The young Gascon saw the sadness and fear upon his brother's face, but didn't say any more about the people as he smiled and showed his comrade his bag, then responded, "Believe me, getting this back wasn't exactly easy. I ran into a little trouble of my own, a large group of gypsies living down inside the sewers."
Aramis looked at him and replied, "That explains your new look and horrendous smell. Sadly, I've heard of many gypsies being forced out of their homes and cities, becoming outcasts among their own people. I've come across a few myself, including one who I came to care for a great deal. He died long ago. Gypsies are no less than you or I."
"Some of them are sick as well," d'Artagnan finally said, worryingly because he didn't wish to burden Aramis any more than he already was. "They let me leave the sewers so long as I return, with you so that you can try to treat them as well. I'm sor…"
"There's no need for an apology, my friend," Aramis answered before the young man could finish. "Although, I don't know how I'll be able to leave here, seeing as I'm as trapped as the rest of these poor people."
D'Artagnan responded, "Don't worry about that, the same thief who took your bag knows every way in and out of the sewers throughout the city, including a way inside the blockades. I would have used the passage myself, but then I would have ended up inside like you and possibly trapped as well."
Aramis nodded in understanding as he continued, "The others need you more than I. You made the right decision. You say the boy will be watching, then lead me down to his people when I'm ready?"
"Yes, just be careful, Aramis," the Gascon replied, fearful for his friend. "And take care of yourself."
"I always do," the team's sharpshooter answered smugly. "I'll take my bag now."
D'Artagnan looked over at the guards again and when they finally looked away, no longer caring about why the young man was standing outside of the barricades, the youngest of the four soldiers set his friend's bag down and suddenly broke off one of the planks holding the wall in place to create a large enough hole to pass the bag through to Aramis, then swiftly ran off before the two guards could reach him to arrest him. The sharpshooter grabbed hold of his bag, then quickly ran away from the hole as well, leaving the guards bewildered as they began to repair the hole.
The young Gascon ran fast and as far away from the barricades as he could, then finally stopped in order to catch his breath. It bothered him to just leave like that, with his friend's life still at stake, but he knew that he needed to find the rest of his companions so that could figure things out from the outside.
D'Artagnan began to ride his horse, which he got back from a stable hand whom his friends had left it for him with before they took off to question the Duke again, back toward the palace in hope of catching up with them. However, Athos and Porthos met up with him on the road, having finished dropping the Duchess and her son off, and together they slowly continued riding back toward the city while they talked.
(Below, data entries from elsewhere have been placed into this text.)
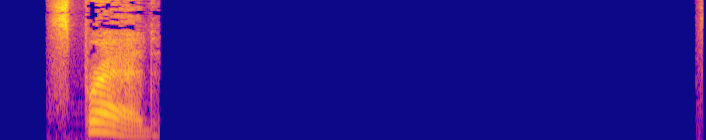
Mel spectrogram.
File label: "spread", voice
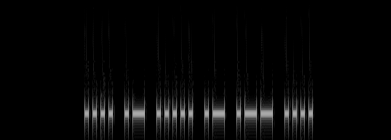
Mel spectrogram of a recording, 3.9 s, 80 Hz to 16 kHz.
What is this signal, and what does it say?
Morse code, heard as a keyed tone, about 30 wpm, 700 Hz. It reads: HA5AWH
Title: DXCC-100 Call Signs - 6 Characters - Repeated 3x - 30wpm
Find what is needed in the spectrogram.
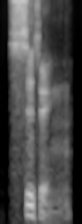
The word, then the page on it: sitting: British English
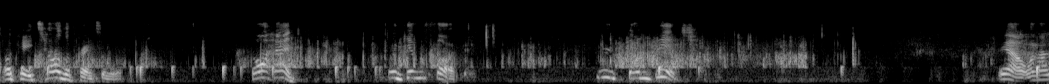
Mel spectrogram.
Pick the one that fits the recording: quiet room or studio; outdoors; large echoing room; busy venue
outdoors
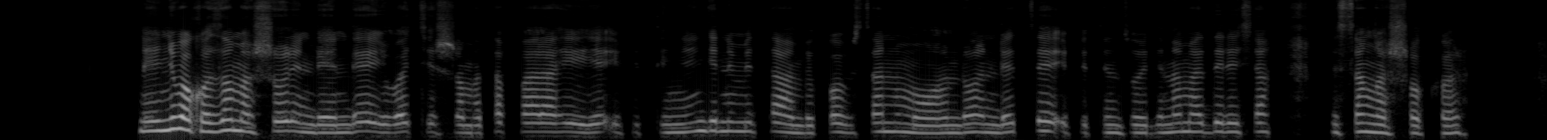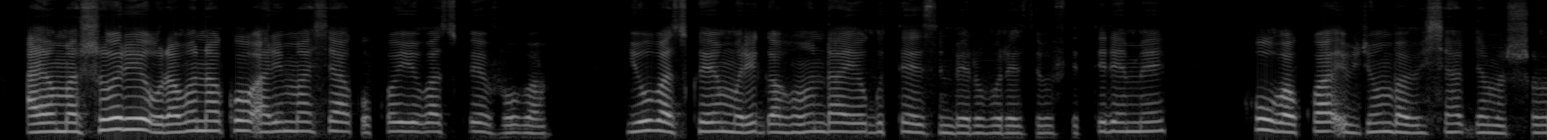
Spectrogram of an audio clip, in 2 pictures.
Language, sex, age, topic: Kinyarwanda, female, 25-35, education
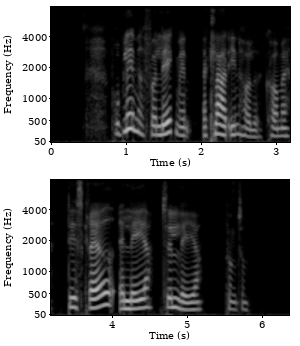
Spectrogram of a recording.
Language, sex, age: Danish, female, 30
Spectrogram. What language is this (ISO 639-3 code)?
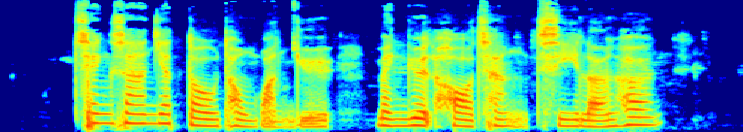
yue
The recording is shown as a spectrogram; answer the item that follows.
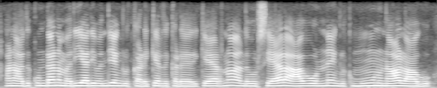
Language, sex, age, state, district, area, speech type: Tamil, female, 18-30, Tamil Nadu, Coimbatore, rural, spontaneous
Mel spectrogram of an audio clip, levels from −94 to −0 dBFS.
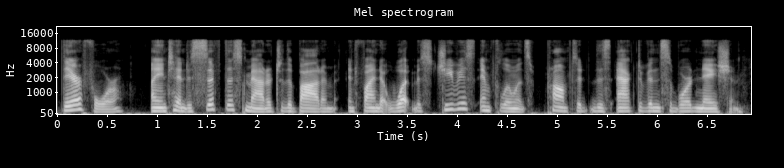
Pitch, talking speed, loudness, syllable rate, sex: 155 Hz, 180 wpm, -21 LUFS, 6.0 syllables/s, female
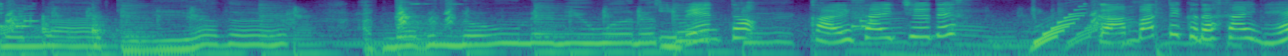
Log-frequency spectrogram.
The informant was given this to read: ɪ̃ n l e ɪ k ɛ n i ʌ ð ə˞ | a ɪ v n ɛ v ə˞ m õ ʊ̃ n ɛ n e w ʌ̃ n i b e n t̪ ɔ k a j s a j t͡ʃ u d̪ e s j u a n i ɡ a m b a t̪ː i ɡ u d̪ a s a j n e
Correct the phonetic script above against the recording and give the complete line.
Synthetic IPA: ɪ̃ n l a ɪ k ɛ n i ʌ ð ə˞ | a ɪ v n ɛ v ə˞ n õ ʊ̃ n ɛ n i w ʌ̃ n i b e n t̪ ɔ k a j s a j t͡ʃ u d̪ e s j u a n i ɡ a m b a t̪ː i k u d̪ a s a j n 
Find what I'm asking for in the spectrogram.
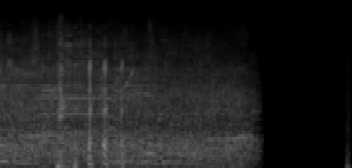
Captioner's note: laughs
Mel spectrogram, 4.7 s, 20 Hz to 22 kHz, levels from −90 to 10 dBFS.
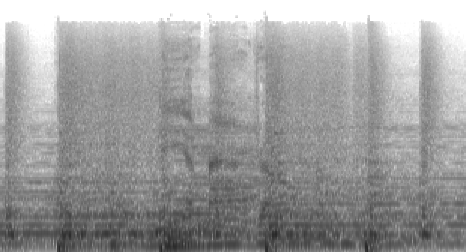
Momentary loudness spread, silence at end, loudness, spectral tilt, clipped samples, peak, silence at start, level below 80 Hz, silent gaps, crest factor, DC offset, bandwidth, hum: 7 LU; 0 s; -17 LUFS; -5.5 dB/octave; under 0.1%; 0 dBFS; 0 s; -24 dBFS; none; 16 dB; under 0.1%; 16 kHz; none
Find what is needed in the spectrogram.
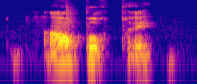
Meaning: feminine plural of empourpré
- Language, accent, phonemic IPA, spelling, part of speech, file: French, Canada, /ɑ̃.puʁ.pʁe/, empourprées, verb, LL-Q150 (fra)-empourprées.wav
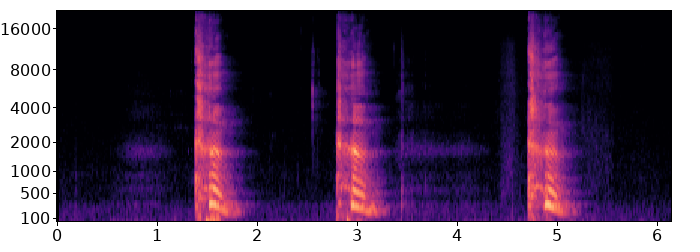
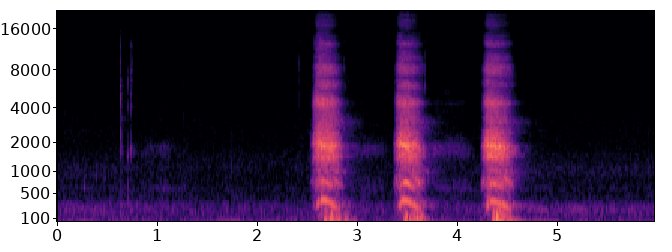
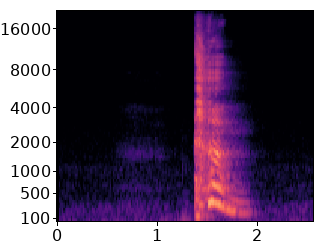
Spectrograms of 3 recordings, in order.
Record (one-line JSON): {"three_cough_length": "6.1 s", "three_cough_amplitude": 8414, "three_cough_signal_mean_std_ratio": 0.3, "exhalation_length": "6.0 s", "exhalation_amplitude": 3482, "exhalation_signal_mean_std_ratio": 0.31, "cough_length": "2.6 s", "cough_amplitude": 6169, "cough_signal_mean_std_ratio": 0.31, "survey_phase": "beta (2021-08-13 to 2022-03-07)", "age": "18-44", "gender": "Female", "wearing_mask": "No", "symptom_none": true, "smoker_status": "Never smoked", "respiratory_condition_asthma": false, "respiratory_condition_other": false, "recruitment_source": "REACT", "submission_delay": "0 days", "covid_test_result": "Negative", "covid_test_method": "RT-qPCR", "influenza_a_test_result": "Negative", "influenza_b_test_result": "Negative"}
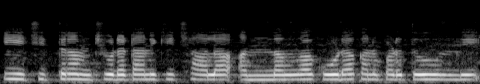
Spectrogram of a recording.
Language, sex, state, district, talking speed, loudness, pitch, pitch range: Telugu, female, Andhra Pradesh, Sri Satya Sai, 100 wpm, -13 LUFS, 230 Hz, 225-235 Hz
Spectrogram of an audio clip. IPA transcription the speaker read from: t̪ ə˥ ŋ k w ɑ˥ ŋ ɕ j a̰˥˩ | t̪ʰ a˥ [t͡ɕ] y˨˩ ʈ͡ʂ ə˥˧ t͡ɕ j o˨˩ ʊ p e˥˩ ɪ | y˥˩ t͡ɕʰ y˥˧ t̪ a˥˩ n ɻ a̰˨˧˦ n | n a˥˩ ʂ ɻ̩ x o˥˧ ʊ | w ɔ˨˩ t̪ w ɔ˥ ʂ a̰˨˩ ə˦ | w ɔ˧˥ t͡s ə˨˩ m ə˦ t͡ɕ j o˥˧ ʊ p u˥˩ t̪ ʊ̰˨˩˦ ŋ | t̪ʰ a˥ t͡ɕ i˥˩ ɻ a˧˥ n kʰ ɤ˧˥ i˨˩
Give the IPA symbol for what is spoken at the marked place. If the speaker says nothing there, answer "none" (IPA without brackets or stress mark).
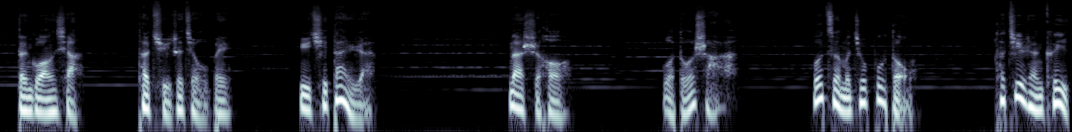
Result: t͡ɕʰ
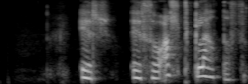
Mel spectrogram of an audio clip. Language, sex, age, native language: Icelandic, female, 8, Icelandic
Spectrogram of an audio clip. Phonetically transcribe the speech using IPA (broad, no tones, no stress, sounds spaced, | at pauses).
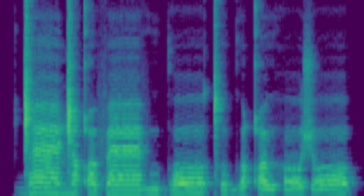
ɡ͡ǁ æː ŋ͡ǁ ɘ qʼ o f æː v uː ɡʱ ɔː ǀʰ o ɡʱ o qʼ ʊː h ɔː ʃ ɔː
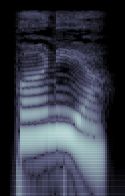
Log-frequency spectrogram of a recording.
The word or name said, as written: ಪಣ್ಯ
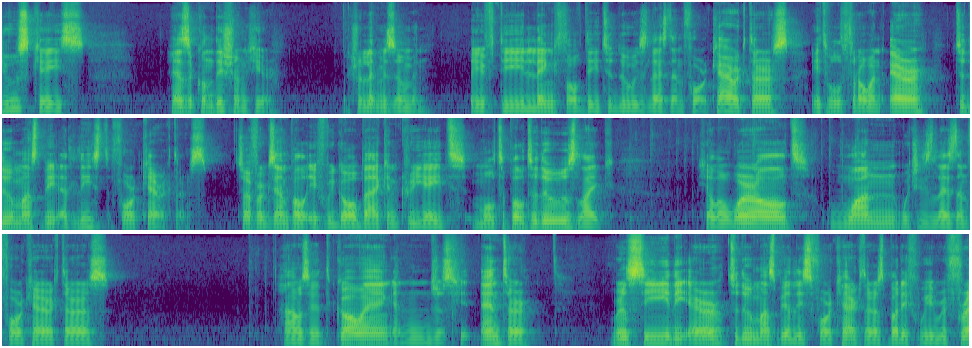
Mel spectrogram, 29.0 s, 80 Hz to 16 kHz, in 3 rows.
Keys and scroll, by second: 0.0-2.3 typing, 3.5 super+=, 3.9 super+=, 4.7 typing, 6.1 Escape, 8.0-9.0 typing, 12.2 super+Tab, 15.4-18.3 typing, 21.3-23.3 typing, 23.6 Return, 28.3 super+r.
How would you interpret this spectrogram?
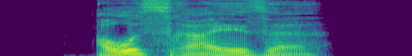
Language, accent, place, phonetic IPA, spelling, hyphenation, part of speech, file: German, Germany, Berlin, [ˈaʊ̯sˌʀaɪ̯zə], Ausreise, Aus‧rei‧se, noun, De-Ausreise.ogg
- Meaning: departure, exit (from a country)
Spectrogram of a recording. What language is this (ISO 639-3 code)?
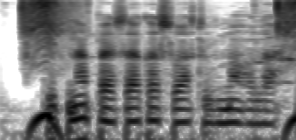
bho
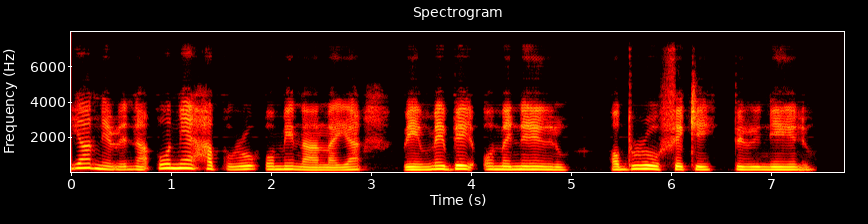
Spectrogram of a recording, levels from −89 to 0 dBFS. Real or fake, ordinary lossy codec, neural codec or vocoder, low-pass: fake; none; codec, 16 kHz, 0.5 kbps, FunCodec, trained on LibriTTS, 25 frames a second; 7.2 kHz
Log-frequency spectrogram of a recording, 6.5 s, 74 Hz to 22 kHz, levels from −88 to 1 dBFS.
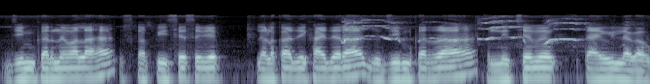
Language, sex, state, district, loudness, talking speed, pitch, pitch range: Hindi, male, Bihar, Jahanabad, -24 LUFS, 230 wpm, 110 Hz, 105-115 Hz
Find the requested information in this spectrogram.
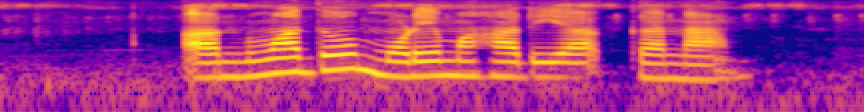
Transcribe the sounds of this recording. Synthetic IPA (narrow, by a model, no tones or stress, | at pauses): anɔwad̪ɔmɔɽɛmaɦaɾɛjaʔkana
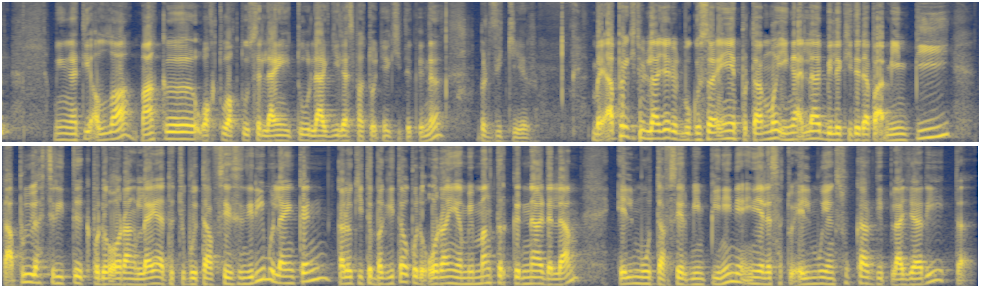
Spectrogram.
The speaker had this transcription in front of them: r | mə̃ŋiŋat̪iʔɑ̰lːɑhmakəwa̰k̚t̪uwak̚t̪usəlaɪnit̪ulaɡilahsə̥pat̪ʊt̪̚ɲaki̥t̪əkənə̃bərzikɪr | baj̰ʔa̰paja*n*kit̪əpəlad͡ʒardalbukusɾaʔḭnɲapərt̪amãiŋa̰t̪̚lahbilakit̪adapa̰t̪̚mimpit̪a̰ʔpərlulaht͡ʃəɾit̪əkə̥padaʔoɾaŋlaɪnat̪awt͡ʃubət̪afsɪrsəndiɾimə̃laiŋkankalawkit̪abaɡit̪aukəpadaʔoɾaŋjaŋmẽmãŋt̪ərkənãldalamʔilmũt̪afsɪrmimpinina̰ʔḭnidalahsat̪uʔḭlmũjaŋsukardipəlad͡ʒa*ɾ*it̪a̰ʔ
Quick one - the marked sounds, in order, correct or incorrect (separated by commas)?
incorrect, correct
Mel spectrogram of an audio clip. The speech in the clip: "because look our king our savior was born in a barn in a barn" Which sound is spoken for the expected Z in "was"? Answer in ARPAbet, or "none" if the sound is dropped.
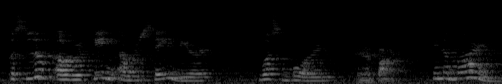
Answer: S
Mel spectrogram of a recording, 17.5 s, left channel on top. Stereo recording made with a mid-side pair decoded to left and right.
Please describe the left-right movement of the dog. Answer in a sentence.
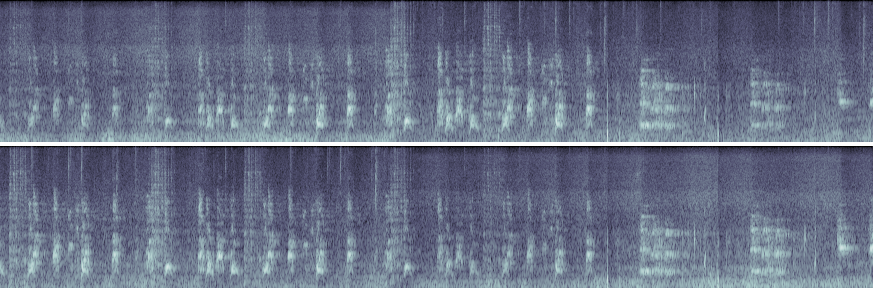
In this clip you hear the dog move from right to left and back again.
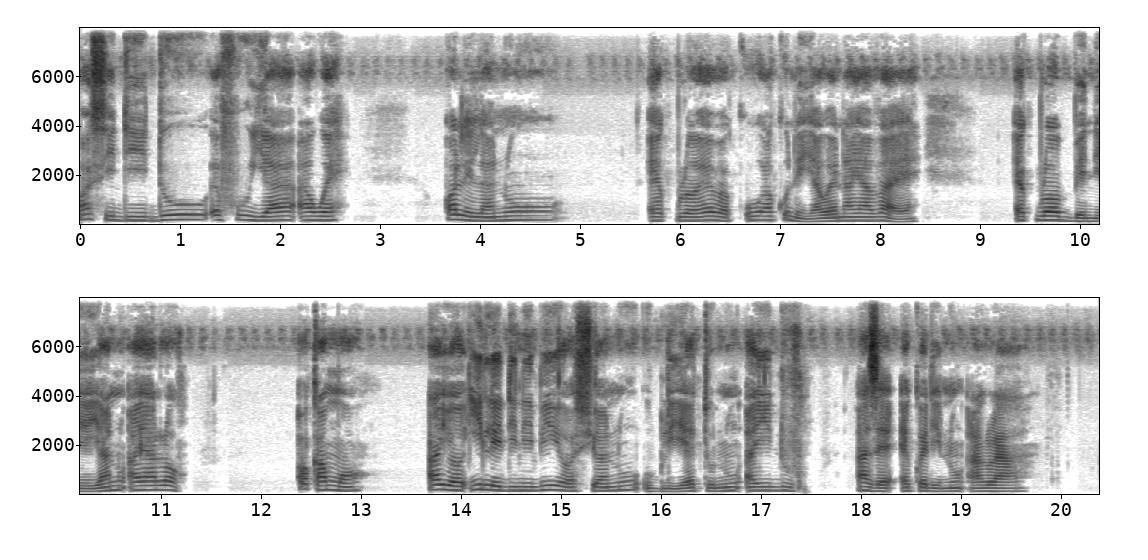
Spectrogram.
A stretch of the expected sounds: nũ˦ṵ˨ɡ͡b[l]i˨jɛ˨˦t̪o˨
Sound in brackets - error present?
no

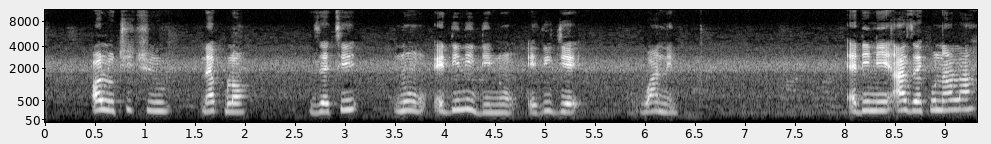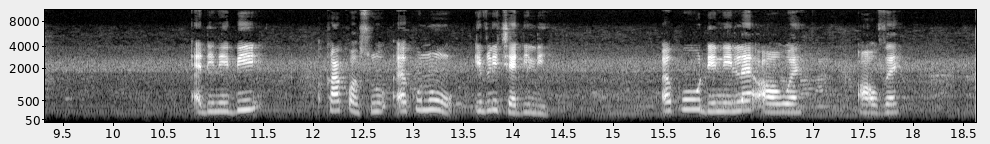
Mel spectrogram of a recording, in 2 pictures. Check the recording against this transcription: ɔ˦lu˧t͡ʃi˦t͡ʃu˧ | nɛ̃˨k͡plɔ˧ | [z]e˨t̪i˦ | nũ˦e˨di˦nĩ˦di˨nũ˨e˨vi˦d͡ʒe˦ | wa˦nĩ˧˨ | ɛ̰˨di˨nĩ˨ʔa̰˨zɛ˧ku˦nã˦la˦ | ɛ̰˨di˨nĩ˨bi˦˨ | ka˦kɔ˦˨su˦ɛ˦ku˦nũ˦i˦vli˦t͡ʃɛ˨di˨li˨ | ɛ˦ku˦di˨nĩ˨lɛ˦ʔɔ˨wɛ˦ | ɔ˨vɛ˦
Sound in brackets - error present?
no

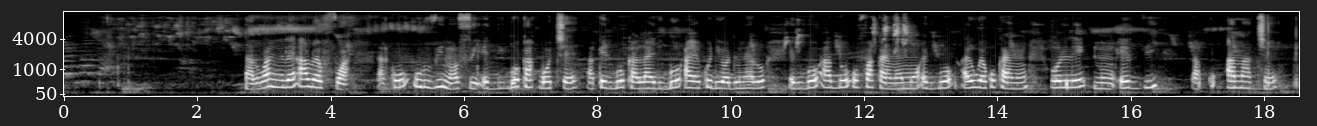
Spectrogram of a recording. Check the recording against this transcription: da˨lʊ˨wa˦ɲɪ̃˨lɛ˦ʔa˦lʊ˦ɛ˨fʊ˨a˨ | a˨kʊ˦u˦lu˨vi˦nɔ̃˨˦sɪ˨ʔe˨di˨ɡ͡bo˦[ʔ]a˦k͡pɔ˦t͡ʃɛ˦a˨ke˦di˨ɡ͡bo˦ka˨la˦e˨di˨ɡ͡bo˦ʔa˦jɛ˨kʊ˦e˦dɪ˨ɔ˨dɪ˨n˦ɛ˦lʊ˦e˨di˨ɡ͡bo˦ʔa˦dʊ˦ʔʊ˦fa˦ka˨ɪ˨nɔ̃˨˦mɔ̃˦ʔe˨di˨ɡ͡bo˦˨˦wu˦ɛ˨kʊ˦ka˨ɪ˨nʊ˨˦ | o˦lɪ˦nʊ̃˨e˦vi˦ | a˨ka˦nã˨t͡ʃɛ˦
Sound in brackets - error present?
yes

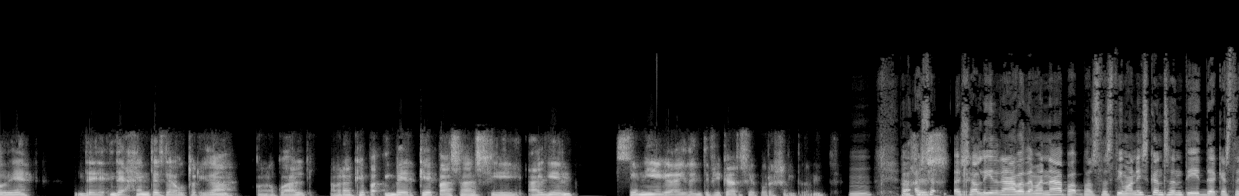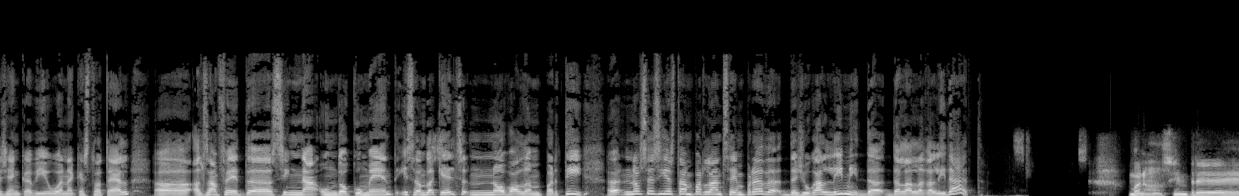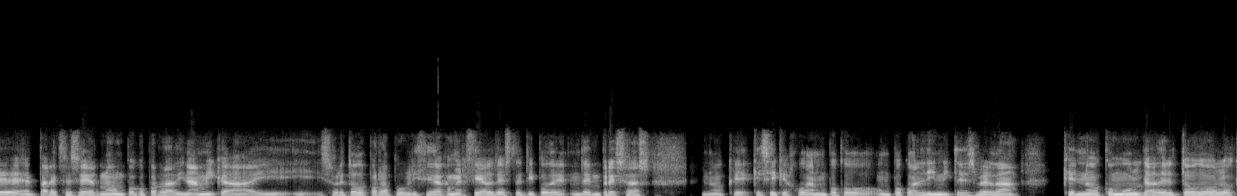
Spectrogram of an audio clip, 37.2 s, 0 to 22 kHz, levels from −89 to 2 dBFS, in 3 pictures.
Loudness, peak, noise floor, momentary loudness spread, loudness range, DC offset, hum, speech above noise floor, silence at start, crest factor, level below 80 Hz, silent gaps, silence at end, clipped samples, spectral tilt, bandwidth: -19 LUFS; -2 dBFS; -69 dBFS; 11 LU; 6 LU; under 0.1%; none; 49 dB; 0 s; 18 dB; -50 dBFS; none; 0 s; under 0.1%; -5 dB/octave; 16 kHz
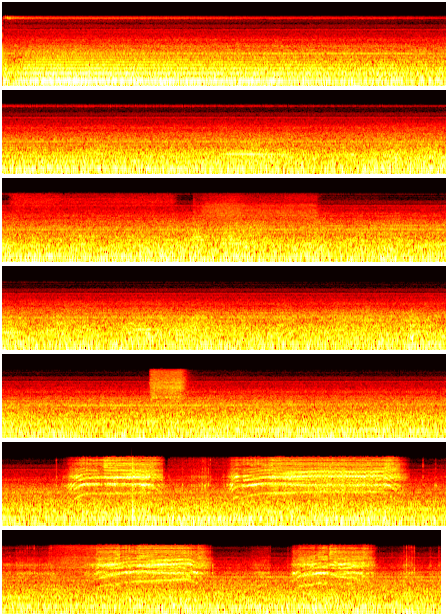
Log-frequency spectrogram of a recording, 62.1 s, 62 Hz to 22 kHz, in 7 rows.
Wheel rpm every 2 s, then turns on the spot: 0, 0, 0, 0, 0, 0, 0, 0, 0, 0, 0, 0, 0, 0, 0, 0, 0, 0, 0, 0, 0, 0, 20, 100, 80, 160, 30, 70, 110, 70, 40.
52-54 60-62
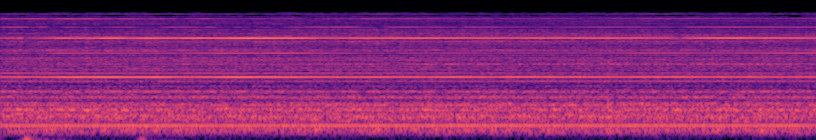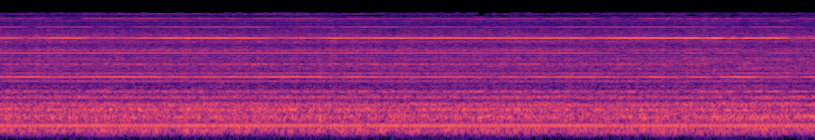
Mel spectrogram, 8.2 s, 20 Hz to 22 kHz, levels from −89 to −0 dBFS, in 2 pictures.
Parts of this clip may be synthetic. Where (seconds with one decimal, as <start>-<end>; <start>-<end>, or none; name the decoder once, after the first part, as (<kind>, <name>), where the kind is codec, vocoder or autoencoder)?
none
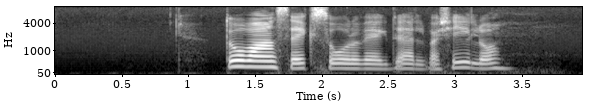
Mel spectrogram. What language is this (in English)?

Athos spoke first as he and Porthos looked over the condition of their companion, saying, "You made it, although a little worse for wear. Did you find Aramis' bag and get it back to him alright?"
The Gascon nodded as he went on to explain all that he explained to Aramis, then turned to them and asked, "What about you? Did you learn anything more from the Duke?"
"Unfortunately no," Porthos responded in frustration.
"Although he is definitely hiding something," Athos replied. "I mentioned the possibility of his people having been poisoned and I caught a glimpse of fear, not just anger. I don't think he is involved in what's going on here, but I think he may know who is."
D'Artagnan was surprised at this as he asked, "So, you think that there's a good chance that this sickness isn't the plague after all, but something that Aramis will be able to find a cure for?"
Athos stated fearfully, "I don't really know. One can only hope."